For Wolf Alice, 2018 has been quite the year. With ‘Visions Of A Life’ laying out the remainder of 2017 with a expansive and forward-pushing new album full of intriguing bite, this has been the year which has cemented their standing at the top of the food chain. Throwing off the shackles of any simple ‘indie’ hook, it’s been a progression that has been both stunning to watch but also inevitable. They’ve always promised more.

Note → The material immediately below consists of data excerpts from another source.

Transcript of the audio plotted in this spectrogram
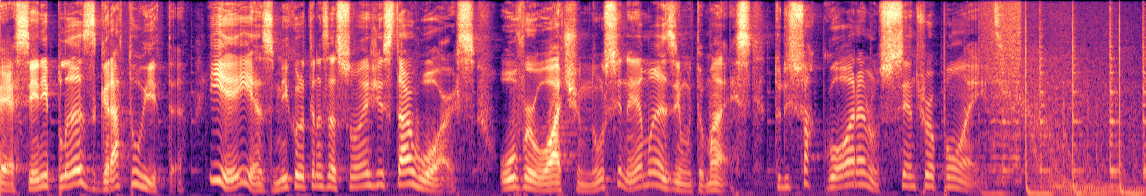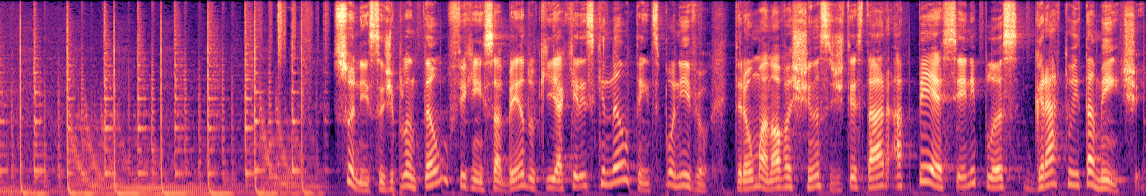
PSN Plus gratuita. EA as microtransações de Star Wars, Overwatch nos cinemas e muito mais. Tudo isso agora no Central Point. Sonistas de plantão, fiquem sabendo que aqueles que não têm disponível terão uma nova chance de testar a PSN Plus gratuitamente.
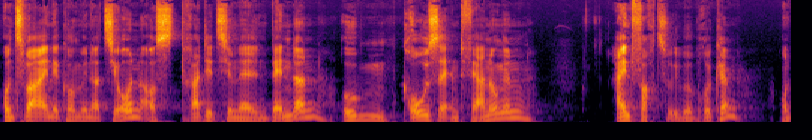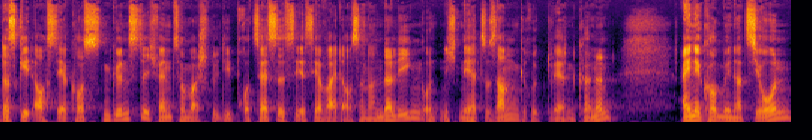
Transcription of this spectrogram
Und zwar eine Kombination aus traditionellen Bändern, um große Entfernungen einfach zu überbrücken. Und das geht auch sehr kostengünstig, wenn zum Beispiel die Prozesse sehr, sehr weit auseinander liegen und nicht näher zusammengerückt werden können. Eine Kombination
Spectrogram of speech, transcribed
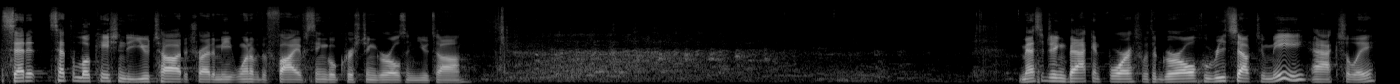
Set, it, set the location to Utah to try to meet one of the five single Christian girls in Utah. Messaging back and forth with a girl who reached out to me, actually.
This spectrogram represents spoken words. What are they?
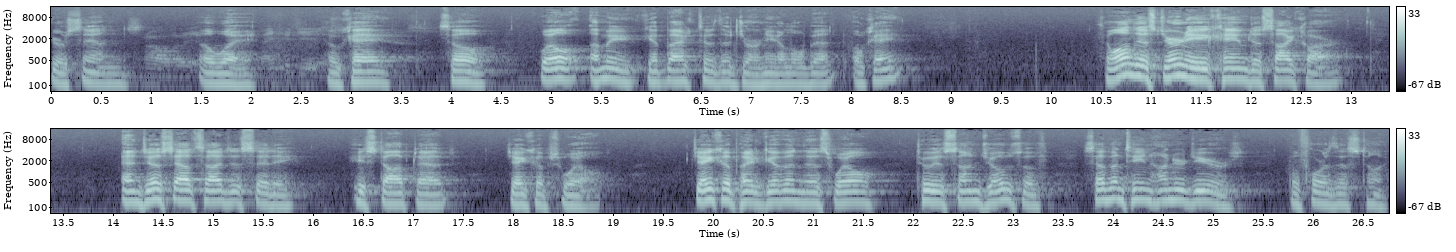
your sins Hallelujah. away. Thank you, Jesus. Okay? So, well, let me get back to the journey a little bit, okay? So on this journey, he came to Sychar, and just outside the city, he stopped at Jacob's well. Jacob had given this well to his son Joseph 1700 years before this time.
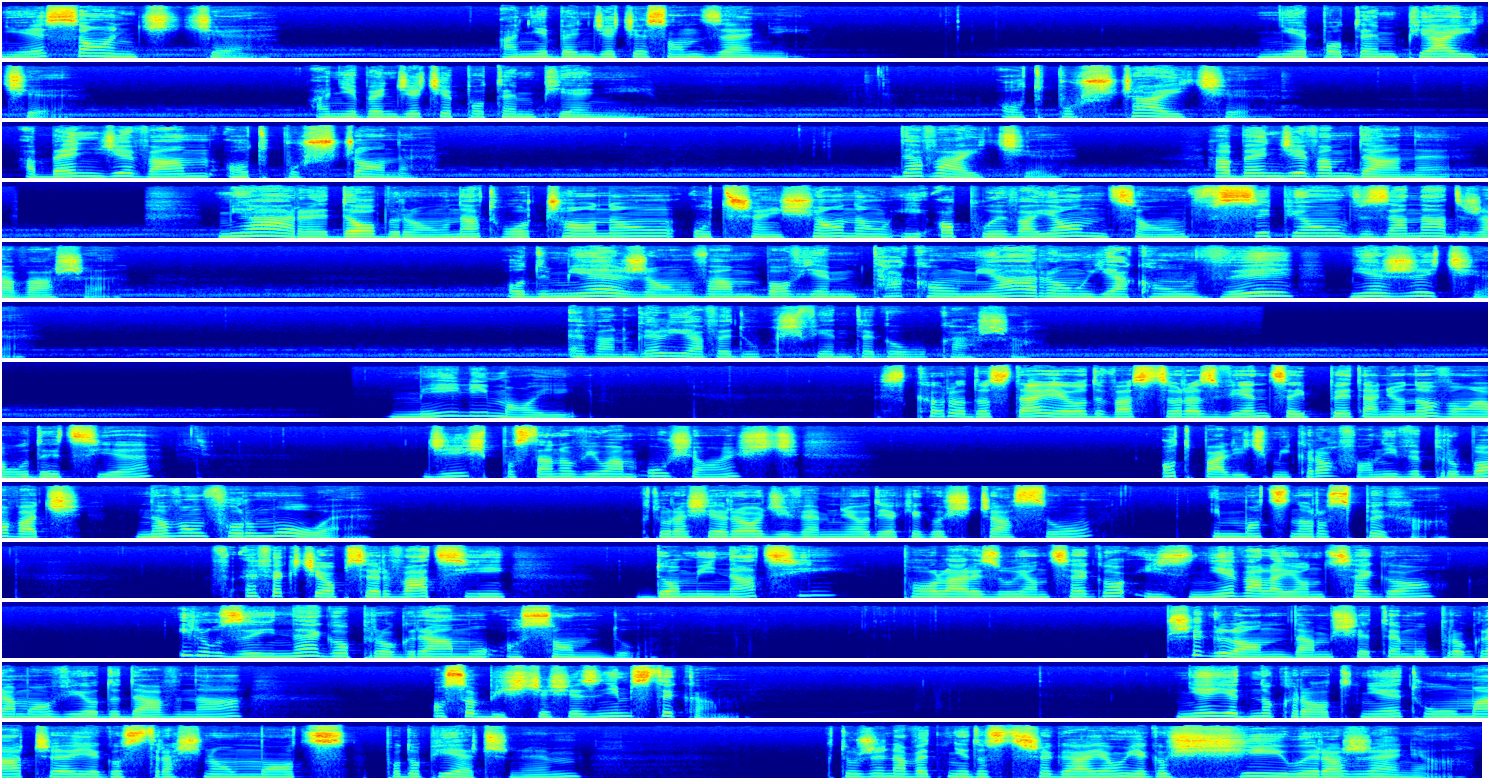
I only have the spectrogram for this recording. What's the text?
Nie sądźcie, a nie będziecie sądzeni. Nie potępiajcie, a nie będziecie potępieni. Odpuszczajcie, a będzie wam odpuszczone. Dawajcie, a będzie wam dane. Miarę dobrą, natłoczoną, utrzęsioną i opływającą wsypią w zanadrza wasze. Odmierzą wam bowiem taką miarą, jaką wy mierzycie. Ewangelia według świętego Łukasza. Mili moi, skoro dostaję od Was coraz więcej pytań o nową audycję, dziś postanowiłam usiąść, odpalić mikrofon i wypróbować nową formułę, która się rodzi we mnie od jakiegoś czasu i mocno rozpycha. W efekcie obserwacji dominacji polaryzującego i zniewalającego iluzyjnego programu osądu. Przyglądam się temu programowi od dawna, osobiście się z nim stykam. Niejednokrotnie tłumaczę jego straszną moc podopiecznym, którzy nawet nie dostrzegają jego siły rażenia.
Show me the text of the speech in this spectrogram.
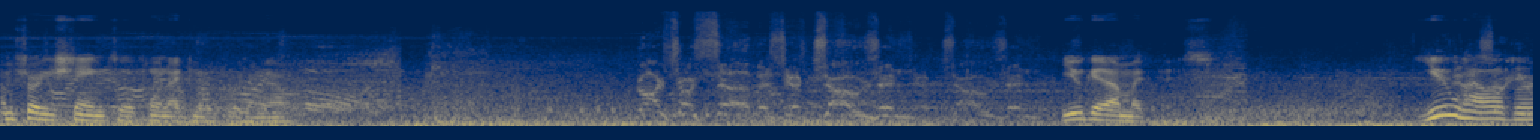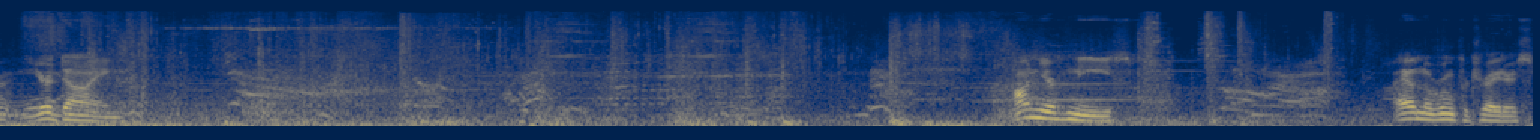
I'm sure he's shamed to a point I can recruit him now. Your service, you're chosen. Chosen. You get out of my face. You, however, you're dying. On your knees. I have no room for traitors.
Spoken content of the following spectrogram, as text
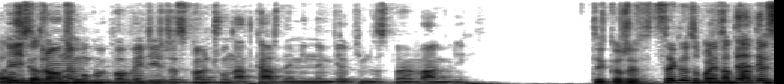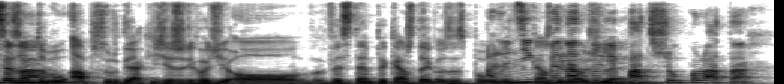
drugiej strony się. mógłby powiedzieć, że skończył nad każdym innym wielkim zespołem w Anglii. Tylko, że z tego co pamiętam, wtedy tamten sezon to chyba- był absurd jakiś, jeżeli chodzi o występy każdego zespołu, Ale więc nikt by na to źle. nie patrzył po latach.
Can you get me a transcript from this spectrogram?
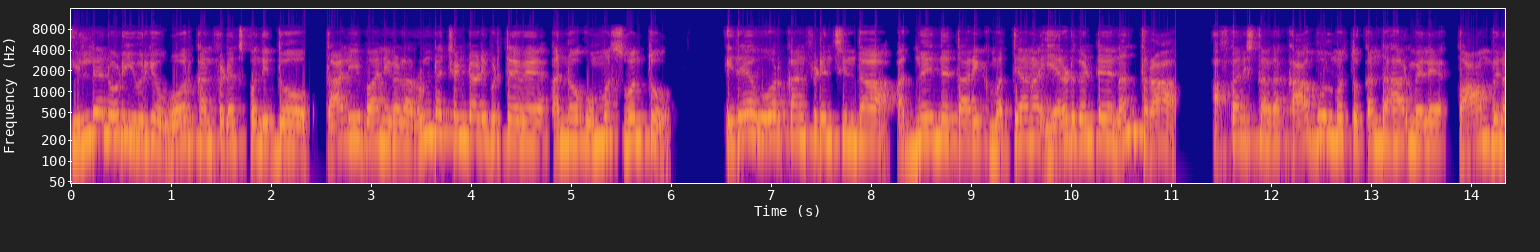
ಇಲ್ಲೇ ನೋಡಿ ಇವರಿಗೆ ಓವರ್ ಕಾನ್ಫಿಡೆನ್ಸ್ ಬಂದಿದ್ದು. ತಾಲಿಬಾನಿಗಳ ರುಂಡ ಚೆಂಡಾಡಿ ಬಿಡ್ತೇವೆ ಅನ್ನೋ ಹುಮ್ಮಸ್ ಬಂತು. ಇದೇ ಓವರ್ ಕಾನ್ಫಿಡೆನ್ಸ್ ಇಂದ ಹದಿನೈದನೇ ತಾರೀಕು ಮಧ್ಯಾಹ್ನ ಎರಡು ಗಂಟೆ ನಂತರ ಅಫ್ಘಾನಿಸ್ತಾನದ ಕಾಬೂಲ್ ಮತ್ತು ಕಂದಹಾರ್ ಮೇಲೆ ಬಾಂಬಿನ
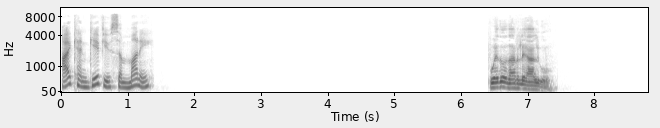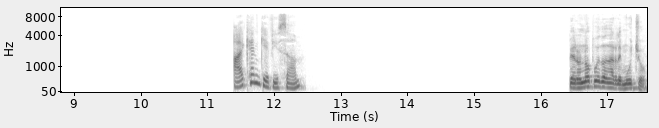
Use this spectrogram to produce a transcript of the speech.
I can give you some money. Puedo darle algo. I can give you some. Pero no puedo darle mucho.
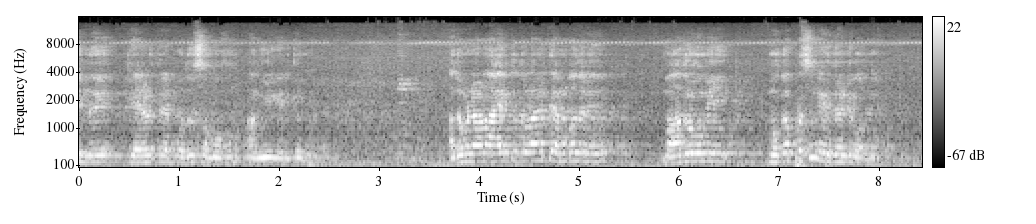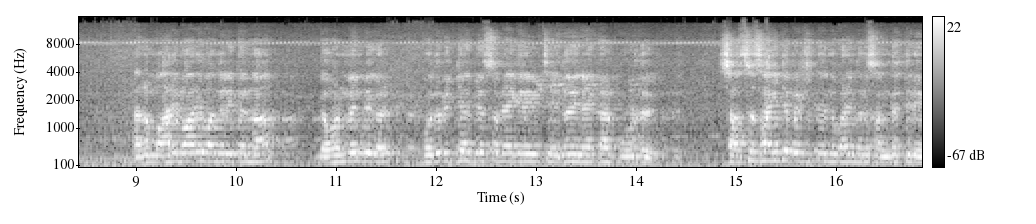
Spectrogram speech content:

Delivering big with debut album ‘My Love Is Cool’, their next move has been covered in their own identity – and now they sit amongst the great bands of modern times. There’s been a run of shows and festival slots which saw them club the ranks to headline the Radio 1 Stage at Reading, there’s been touring across the globe (in all its far reaches), there’s been playing stadium stages and then just the small matter of scooping the Mercury Prize for the powerful next stage in their career which had us all in awe. They’re no longer just another guitar band with promise, but one leading the charge for an entire generation of bands to follow. That’s how important Wolf Alice are. Rounding out the year at Brixton Academy, they don’t just toast a success to the road that got them this far, but confidently stand on the cusp of something even greater.
With Christmas tree adorning the stage, that sense of charm and cracks of laughter ring true just as much as the first time they ever took steps on a stage. Despite feeling grander and bristling with accolades and achievements under their best, they’ve never lost sight of who they are and what they want to achieve. Tonight, is a celebration of it all – dipping across their entire career for a night that doesn’t feel like a necessary nod to the success of ‘Visions Of A Life’ but more of a moment gathering mates in one space to revel and look how far they’ve come.
On stage, they’re more visceral and powerful than ever, a dedication to the world they’ve created full of jaw-dropping heights and vulnerable lows that pull you in on each and every track. Ripping into ‘Yuk Foo’ and ‘You’re A Germ’, it’s a thrilling ride across their career – dropping into rarities such as ’90 Mile Beach’ and ‘Storms’ in a manner which elicits devotion and singalong euphoria in equal measure. ‘Visions Of A Life’ is the star of the show, a dense and rewarding showcase of how far they’ve come, defying expectations in a similar vein to how ‘My Love Is Cool’ lifted them above and beyond. ‘Planet Hunter’, ‘Sky Musings’ and ‘Formidable Cool’ jump between ripping punk fury and heartbreaking vulnerability with ease – while ‘Don’t Delete The Kisses’ lights up the capacity room in a serenading bliss which finds Ellie front and centre on stage as the congregation sends every word back.
More than anything, it’s a night that shows how Wolf Alice are more than just a band – it’s everyone amongst us learning to cope and deal with a world of heartbreak and fear all around, searching for optimism and hope. Whether it’s spitting against it all with ‘Fluffy’ (which sees the band light the room in sizzling kicks), stripping things as raw as possible with a spine-tingling ‘Blush’, crowds raising arms in air and bodies on shoulders for a rare cut of ‘White Leather’ and every single shade of it all coming together for ‘Visions Of A Life’ itself – it proves that what’s made Wolf Alice so important isn’t just the fact they’re an ace band, but because they’ve distilled the unrelenting emotion of it all into one mix. Not coating it in pretence, showbiz or irony, it’s all there for everyone to see. When Ellie steps away from the mic during ‘Bros’, and Theo raises his pint to a room drowning out every word, the evidence is clear. This means more.
As ‘Moaning Lisa Smile’ segues into ‘Giant Peach’ and a confetti-snow fall – Wolf Alice are done with the year. They’re arguably done with an entire space in time, one which has taken them from critical darlings to an award-winning force that have proven their growth and standing. What Brixton Academy proves is that they’re now more than a band. They’re a symbol of an entire generation, one which captures every human emotion – even when they or the packed crowds gathering to see them don’t want to scream and shout about it.
The essence of what makes them great, is that they’re simply being who they are, and in a world of fake news, false pretence and nonsensical decisions, maybe that’s the most important trait of all. Whatever they do next, it’s sure to be essential.
Words: Jamie Muir